## Directions for this task:
When you copy the data, keep every word exactly as it is and leave the pictures out.

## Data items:
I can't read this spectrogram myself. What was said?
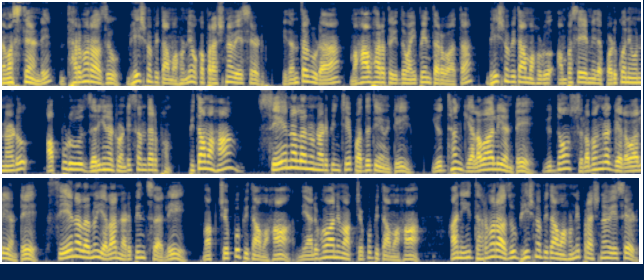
నమస్తే అండి. ధర్మరాజు భీష్మ పితామహుడిని ఒక ప్రశ్న వేశాడు. ఇదంతా కూడా మహాభారత యుద్ధం అయిపోయిన తర్వాత భీష్మ పితామహుడు అంపశయ్య మీద పడుకొని ఉన్నాడు. అప్పుడు జరిగినటువంటి సందర్భం. పితామహ సేనలను నడిపించే పద్ధతి ఏమిటి? యుద్ధం గెలవాలి అంటే యుద్ధం సులభంగా గెలవాలి అంటే సేనలను ఎలా నడిపించాలి? మాకు చెప్పు పితామహ. నీ అనుభవాన్ని మాకు చెప్పు పితామహ. అని ధర్మరాజు భీష్మ పితామహుడిని ప్రశ్న వేశాడు.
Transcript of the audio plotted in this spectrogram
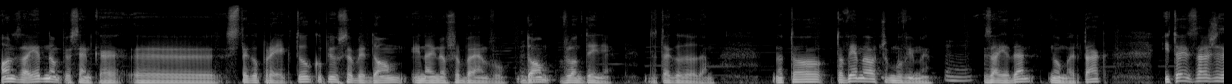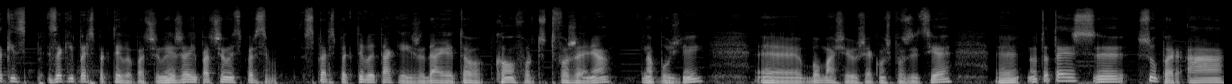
On za jedną piosenkę z tego projektu kupił sobie dom i najnowsze BMW. Dom w Londynie, do tego dodam. No to, to wiemy, o czym mówimy. Za jeden numer, tak? I to jest zależy z jakiej, z jakiej perspektywy patrzymy. Jeżeli patrzymy z, z perspektywy takiej, że daje to komfort tworzenia na później, e, bo ma się już jakąś pozycję, e, no to to jest e, super. A,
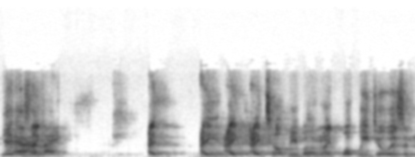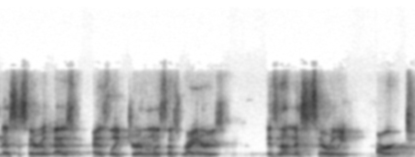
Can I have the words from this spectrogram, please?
yeah, because like, like I, I, I tell people, I'm like, what we do isn't necessarily as as like journalists, as writers, it's not necessarily art,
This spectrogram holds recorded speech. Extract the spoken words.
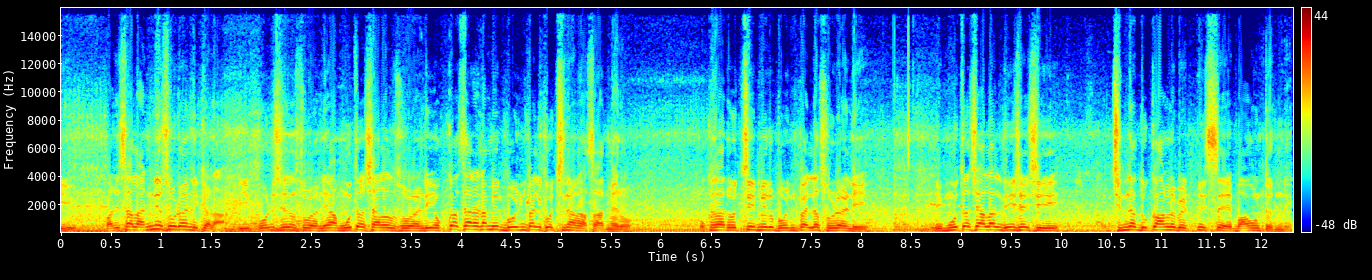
ఈ పరిసరాలు అన్నీ చూడండి ఇక్కడ. ఈ పోలీస్ స్టేషన్ చూడండి ఆ మూత్రశాలలు చూడండి. ఒక్కసారైనా మీరు బోయినపల్లికి వచ్చినారా సార్ మీరు? ఒకసారి వచ్చి మీరు భోజనపల్లిలో చూడండి. ఈ మూత్రశాలలు తీసేసి చిన్న దుకాణాలు పెట్టిస్తే బాగుంటుంది.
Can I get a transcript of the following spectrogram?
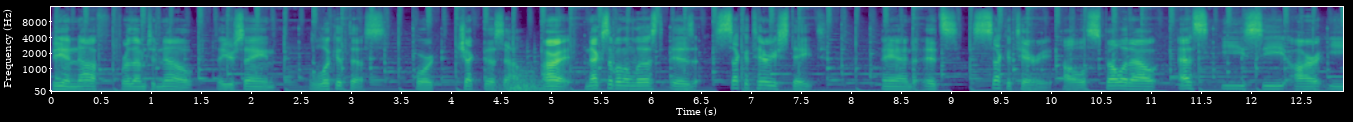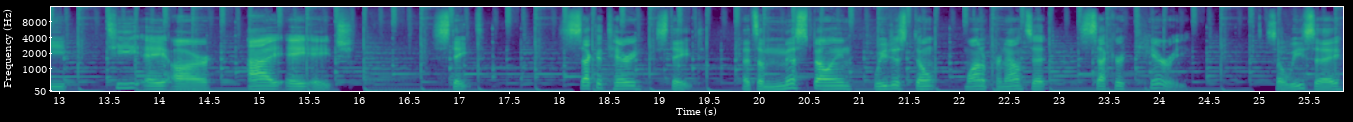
be enough for them to know that you're saying look at this or check this out. All right, next up on the list is Secretary State, and it's Secretary. I'll spell it out S E C R E T A R I A H. State. Secretary State. That's a misspelling. We just don't want to pronounce it secretary. So we say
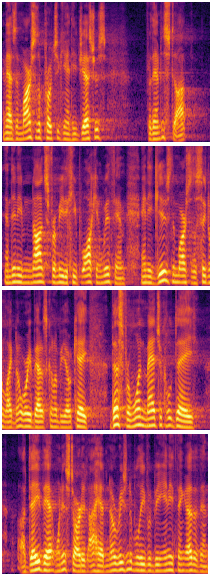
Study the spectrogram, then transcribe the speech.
and as the marshals approach again, he gestures for them to stop, and then he nods for me to keep walking with him, and he gives the marshals a signal like, Don't worry about it, it's going to be okay. Thus, for one magical day, a day that, when it started, I had no reason to believe would be anything other than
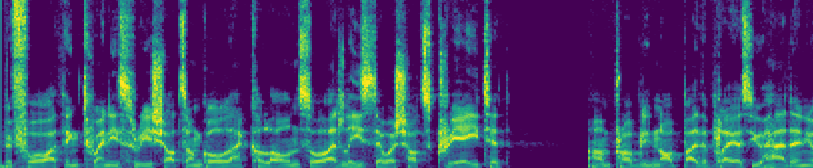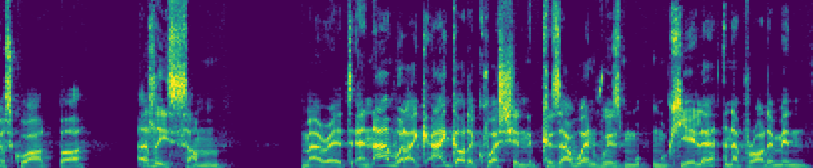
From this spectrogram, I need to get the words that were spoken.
before, I think 23 shots on goal at Cologne, so at least there were shots created. Um, probably not by the players you had in your squad, but at least some merit. And I like I got a question because I went with Mukiele and I brought him in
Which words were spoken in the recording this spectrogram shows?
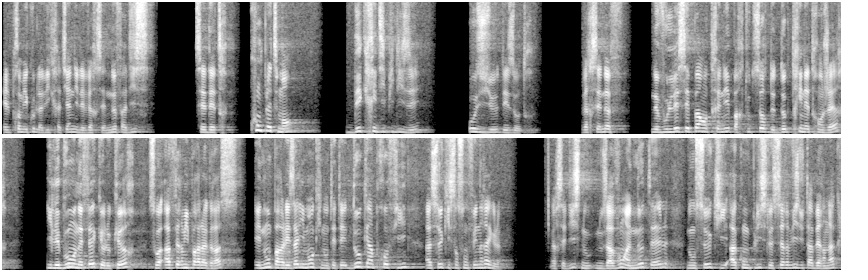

## Response for this exercise:
I can't read this spectrogram myself. What was said?
నమస్తే అండి. ధర్మరాజు భీష్మ పితామహుడిని ఒక ప్రశ్న వేశాడు. ఇదంతా కూడా మహాభారత యుద్ధం అయిపోయిన తర్వాత భీష్మ పితామహుడు అంపశయ్య మీద పడుకొని ఉన్నాడు. అప్పుడు జరిగినటువంటి సందర్భం. పితామహ సేనలను నడిపించే పద్ధతి ఏమిటి? యుద్ధం గెలవాలి అంటే యుద్ధం సులభంగా గెలవాలి అంటే సేనలను ఎలా నడిపించాలి? మాకు చెప్పు పితామహ. నీ అనుభవాన్ని మాకు చెప్పు పితామహ. అని ధర్మరాజు భీష్మ పితామహుడిని ప్రశ్న వేశాడు.
Transcript of the audio plotted in this spectrogram
On za jedną piosenkę z tego projektu kupił sobie dom i najnowsze BMW. Dom w Londynie, do tego dodam. No to, to wiemy, o czym mówimy. Za jeden numer, tak? I to jest zależy z jakiej, z jakiej perspektywy patrzymy. Jeżeli patrzymy z, z perspektywy takiej, że daje to komfort tworzenia na później, e, bo ma się już jakąś pozycję, e, no to to jest e, super. A,
Can I have the words from this spectrogram, please?
yeah, because like, like I, I, I tell people, I'm like, what we do isn't necessarily as as like journalists, as writers, it's not necessarily art,
This spectrogram holds recorded speech. Extract the spoken words.
ఈ పరిసరాలు అన్నీ చూడండి ఇక్కడ. ఈ పోలీస్ స్టేషన్ చూడండి ఆ మూత్రశాలలు చూడండి. ఒక్కసారైనా మీరు బోయినపల్లికి వచ్చినారా సార్ మీరు? ఒకసారి వచ్చి మీరు భోజనపల్లిలో చూడండి. ఈ మూత్రశాలలు తీసేసి చిన్న దుకాణాలు పెట్టిస్తే బాగుంటుంది.
Can I get a transcript of the following spectrogram?
be enough for them to know that you're saying look at this or check this out. All right, next up on the list is Secretary State, and it's Secretary. I'll spell it out S E C R E T A R I A H. State. Secretary State. That's a misspelling. We just don't want to pronounce it secretary. So we say
Study the spectrogram, then transcribe the speech.
and as the marshals approach again, he gestures for them to stop, and then he nods for me to keep walking with him, and he gives the marshals a signal like, Don't worry about it, it's going to be okay. Thus, for one magical day, a day that, when it started, I had no reason to believe would be anything other than
From this spectrogram, I need to get the words that were spoken.
before, I think 23 shots on goal at Cologne, so at least there were shots created. Um, probably not by the players you had in your squad, but at least some merit. And I like I got a question because I went with Mukiele and I brought him in
Which words were spoken in the recording this spectrogram shows?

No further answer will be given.